Media Release

26 June 2003

In a paper released today by the Australian Institute of Criminology it was reported that of the 4,108 homicide incidents occurring in Australia between 1989 and 2002, 542 (13 per cent) occurred in the course of another crime. The most common of these 'other crime homicides' occurred during robberies (56 per cent) and sexual assaults (23 per cent).

The paper also found that homicides occurring in the course of other crimes are different from other homicides.
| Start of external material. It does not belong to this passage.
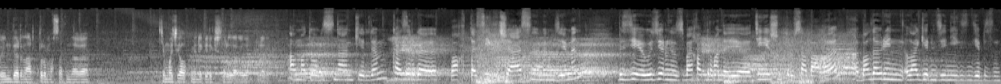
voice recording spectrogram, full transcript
білімдерін арттыру мақсатындағы тематикалық мерекелік іс шараларға барып тұрады. Алматы облысынан келдім. Қазіргі уақытта сегізінші а сыныбындемін. Бізде өздеріңіз байқап тұрғандай дене шынықтыру сабағы. Балдәурен лагерінде негізінде біздің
Homicides occurring in the course of other crimes were more likely to:

  • occur in a non residential location
  • be unsolved at the time of data collection
  • involve a victim who was older than the offender
  • involve a male offender
  • involve a victim and offender who were non-Indigenous
  • involve a victim and offender who were not known to each other
  • involve either an unemployed victim or offender or both
  • result from an unknown motive or where indicated, the motive was related to drugs and/or money or sexual gratification
  • and involve a weapon other than a knife or other sharp instrument.

"Homicide is a multifaceted crime, and prevention policies must be based on solid data and a clear understanding of the various characteristics of homicide and situations in which homicide might occur", said Dr Adam Graycar, AIC Director. "This analysis will aid policies oriented to prevention", he said.